### Activity
Give again only what runs from the line with "Type what was" to the final line of the entries below, exactly as written and without pictures.
'''
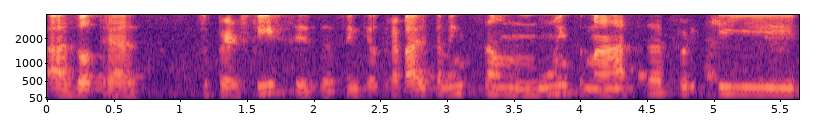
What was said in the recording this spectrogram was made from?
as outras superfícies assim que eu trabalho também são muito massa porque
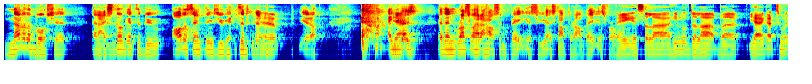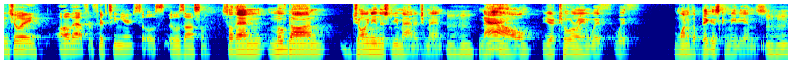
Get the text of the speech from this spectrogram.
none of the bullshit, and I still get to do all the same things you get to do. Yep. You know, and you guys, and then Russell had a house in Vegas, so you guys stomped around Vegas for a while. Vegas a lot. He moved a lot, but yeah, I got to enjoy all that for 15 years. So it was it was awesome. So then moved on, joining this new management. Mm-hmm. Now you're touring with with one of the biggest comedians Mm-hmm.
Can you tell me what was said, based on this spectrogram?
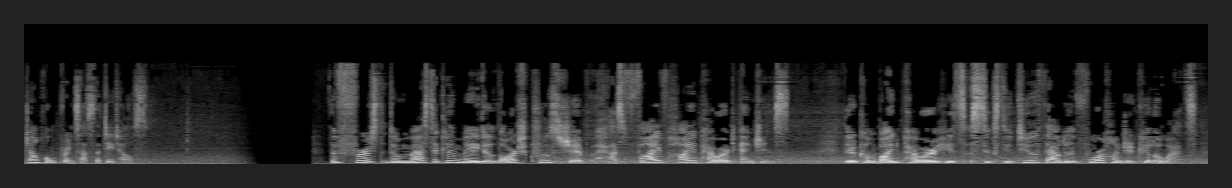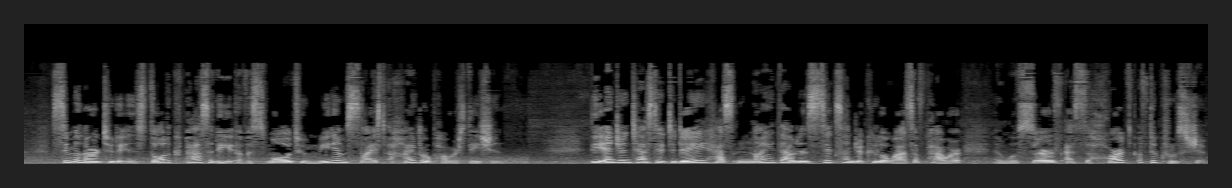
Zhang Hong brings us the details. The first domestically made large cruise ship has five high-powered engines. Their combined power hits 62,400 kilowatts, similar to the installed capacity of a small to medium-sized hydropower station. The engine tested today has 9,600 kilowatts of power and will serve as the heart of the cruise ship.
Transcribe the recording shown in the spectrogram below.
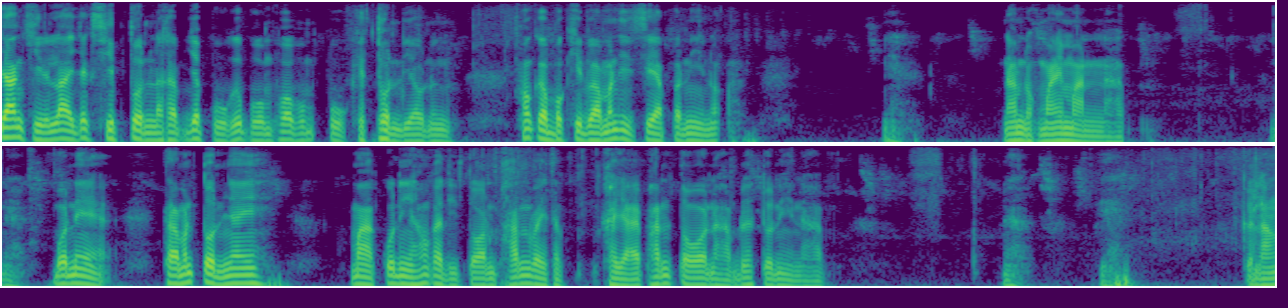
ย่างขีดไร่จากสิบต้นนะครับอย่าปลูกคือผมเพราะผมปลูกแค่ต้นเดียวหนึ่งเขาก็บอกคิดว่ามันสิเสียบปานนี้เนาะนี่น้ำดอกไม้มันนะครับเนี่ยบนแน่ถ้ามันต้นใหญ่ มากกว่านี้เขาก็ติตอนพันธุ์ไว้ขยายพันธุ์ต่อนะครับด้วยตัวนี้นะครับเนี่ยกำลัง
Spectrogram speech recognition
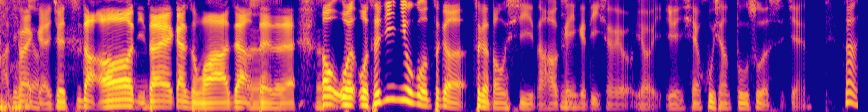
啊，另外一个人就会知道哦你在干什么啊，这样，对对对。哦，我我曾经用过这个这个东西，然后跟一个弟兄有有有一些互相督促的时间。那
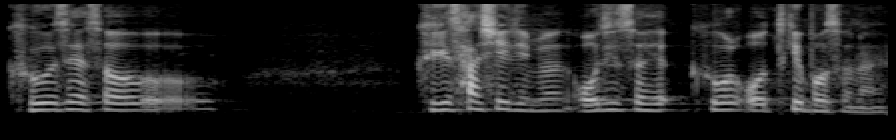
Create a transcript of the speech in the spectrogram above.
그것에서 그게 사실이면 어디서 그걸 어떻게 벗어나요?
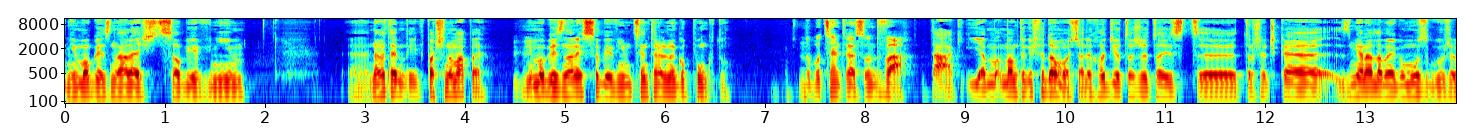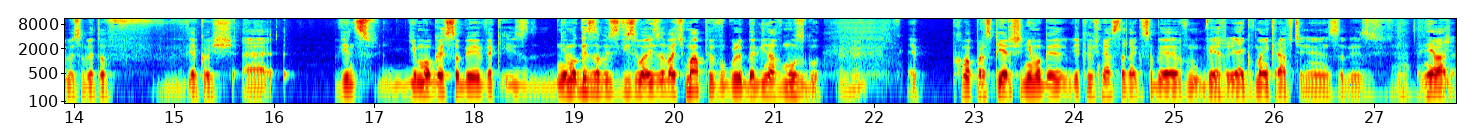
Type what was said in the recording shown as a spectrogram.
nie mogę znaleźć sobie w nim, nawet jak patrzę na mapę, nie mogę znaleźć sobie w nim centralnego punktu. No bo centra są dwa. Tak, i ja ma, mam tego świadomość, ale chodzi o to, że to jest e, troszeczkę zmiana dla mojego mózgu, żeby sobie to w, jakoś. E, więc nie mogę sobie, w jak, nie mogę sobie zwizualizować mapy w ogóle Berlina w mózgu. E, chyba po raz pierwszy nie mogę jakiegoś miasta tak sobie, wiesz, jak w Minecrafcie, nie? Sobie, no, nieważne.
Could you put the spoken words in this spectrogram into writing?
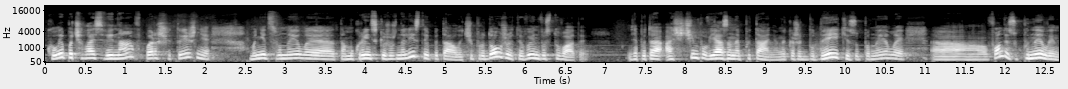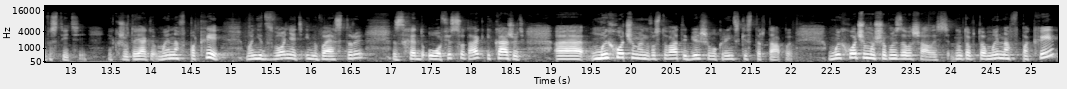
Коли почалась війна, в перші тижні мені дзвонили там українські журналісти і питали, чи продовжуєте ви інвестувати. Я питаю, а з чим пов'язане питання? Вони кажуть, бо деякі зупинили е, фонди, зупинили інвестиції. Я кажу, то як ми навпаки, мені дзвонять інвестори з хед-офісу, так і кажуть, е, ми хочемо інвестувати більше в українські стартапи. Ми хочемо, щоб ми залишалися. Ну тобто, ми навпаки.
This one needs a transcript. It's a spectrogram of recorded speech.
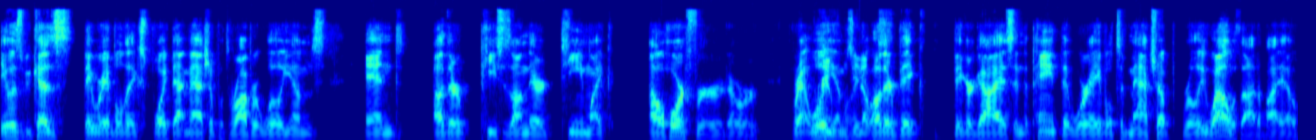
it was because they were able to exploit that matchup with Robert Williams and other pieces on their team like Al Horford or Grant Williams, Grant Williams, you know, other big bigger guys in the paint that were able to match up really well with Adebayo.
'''
### Solution for this task
Type what was said in the recording shown as a spectrogram.
nie mogę znaleźć sobie w nim, nawet jak patrzę na mapę, nie mogę znaleźć sobie w nim centralnego punktu. No bo centra są dwa. Tak, i ja ma, mam tego świadomość, ale chodzi o to, że to jest e, troszeczkę zmiana dla mojego mózgu, żeby sobie to w, jakoś. E, więc nie mogę sobie, w jak, nie mogę sobie zwizualizować mapy w ogóle Berlina w mózgu. E, chyba po raz pierwszy nie mogę jakiegoś miasta tak sobie, wiesz, jak w Minecrafcie, nie? Sobie, no, nieważne.
Could you put the spoken words in this spectrogram into writing?
Коли почалась війна, в перші тижні мені дзвонили там українські журналісти і питали, чи продовжуєте ви інвестувати. Я питаю, а з чим пов'язане питання? Вони кажуть, бо деякі зупинили е, фонди, зупинили інвестиції. Я кажу, то як ми навпаки, мені дзвонять інвестори з хед-офісу, так і кажуть, е, ми хочемо інвестувати більше в українські стартапи. Ми хочемо, щоб ми залишалися. Ну тобто, ми навпаки.
This one needs a transcript. It's a spectrogram of recorded speech.
it was because they were able to exploit that matchup with Robert Williams and other pieces on their team like Al Horford or Grant Williams, Grant Williams, you know, other big bigger guys in the paint that were able to match up really well with Adebayo.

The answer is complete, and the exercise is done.